__Exercise materials__:
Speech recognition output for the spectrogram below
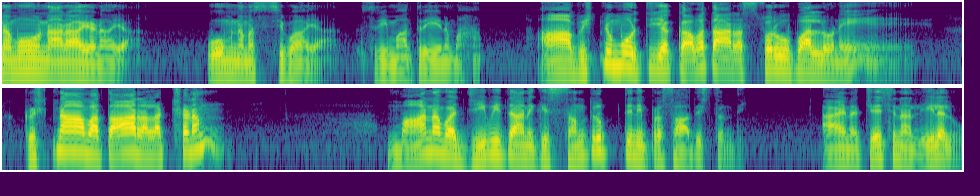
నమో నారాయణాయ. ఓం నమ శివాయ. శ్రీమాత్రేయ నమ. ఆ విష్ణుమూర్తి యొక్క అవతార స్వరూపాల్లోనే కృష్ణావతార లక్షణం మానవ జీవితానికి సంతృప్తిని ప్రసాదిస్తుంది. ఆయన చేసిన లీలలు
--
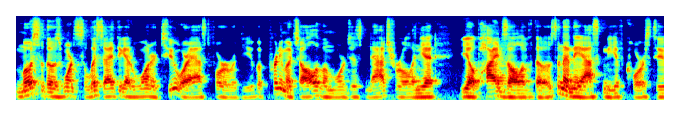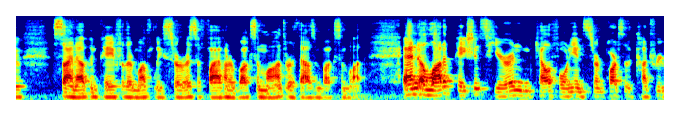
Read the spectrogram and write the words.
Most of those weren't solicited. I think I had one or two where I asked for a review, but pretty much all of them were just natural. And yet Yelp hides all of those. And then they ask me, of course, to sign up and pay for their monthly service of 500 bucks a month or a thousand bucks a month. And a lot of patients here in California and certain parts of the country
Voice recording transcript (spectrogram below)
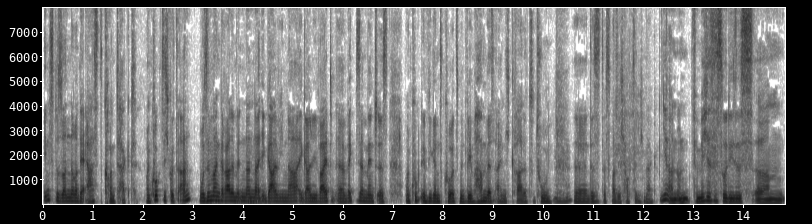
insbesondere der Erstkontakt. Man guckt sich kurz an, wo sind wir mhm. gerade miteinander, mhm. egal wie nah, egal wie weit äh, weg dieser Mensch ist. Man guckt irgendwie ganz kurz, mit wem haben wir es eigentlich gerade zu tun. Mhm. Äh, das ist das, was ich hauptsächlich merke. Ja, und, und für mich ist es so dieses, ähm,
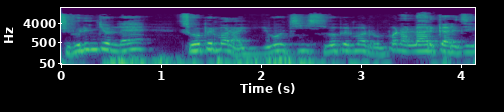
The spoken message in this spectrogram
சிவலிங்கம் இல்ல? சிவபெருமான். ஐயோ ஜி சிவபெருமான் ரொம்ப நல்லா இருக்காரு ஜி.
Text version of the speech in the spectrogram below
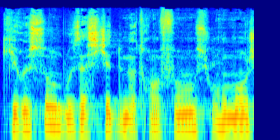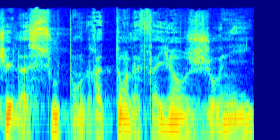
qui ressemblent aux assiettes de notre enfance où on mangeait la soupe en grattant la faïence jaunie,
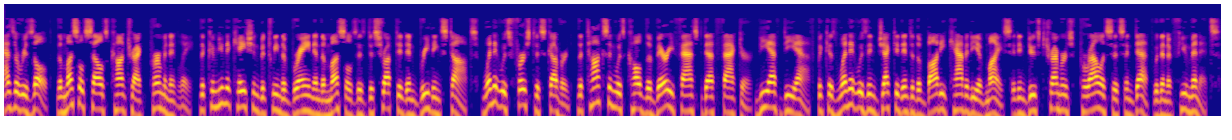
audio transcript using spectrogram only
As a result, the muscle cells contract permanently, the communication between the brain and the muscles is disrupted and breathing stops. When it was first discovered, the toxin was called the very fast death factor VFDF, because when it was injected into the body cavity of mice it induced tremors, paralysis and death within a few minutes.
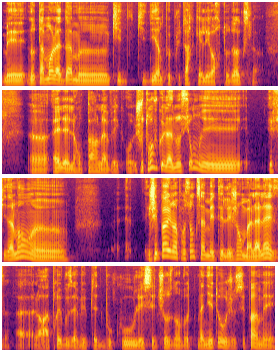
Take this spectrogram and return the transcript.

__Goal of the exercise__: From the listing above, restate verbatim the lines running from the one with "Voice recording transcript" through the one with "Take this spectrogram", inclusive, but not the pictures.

__Written solution__:
Voice recording transcript (spectrogram below)
insbesondere der Erstkontakt. Man guckt sich kurz an, wo sind wir mhm. gerade miteinander, mhm. egal wie nah, egal wie weit äh, weg dieser Mensch ist. Man guckt irgendwie ganz kurz, mit wem haben wir es eigentlich gerade zu tun. Mhm. Äh, das ist das, was ich hauptsächlich merke. Ja, und, und für mich ist es so dieses, ähm,
The spoken message in this spectrogram
சிவலிங்கம் இல்ல? சிவபெருமான். ஐயோ ஜி சிவபெருமான் ரொம்ப நல்லா இருக்காரு ஜி.
Text version of the speech in the spectrogram below
qui ressemblent aux assiettes de notre enfance où on mangeait la soupe en grattant la faïence jaunie,
audio transcript using spectrogram only
As a result, the muscle cells contract permanently, the communication between the brain and the muscles is disrupted and breathing stops. When it was first discovered, the toxin was called the very fast death factor VFDF, because when it was injected into the body cavity of mice it induced tremors, paralysis and death within a few minutes.
Take this spectrogram and return the transcript.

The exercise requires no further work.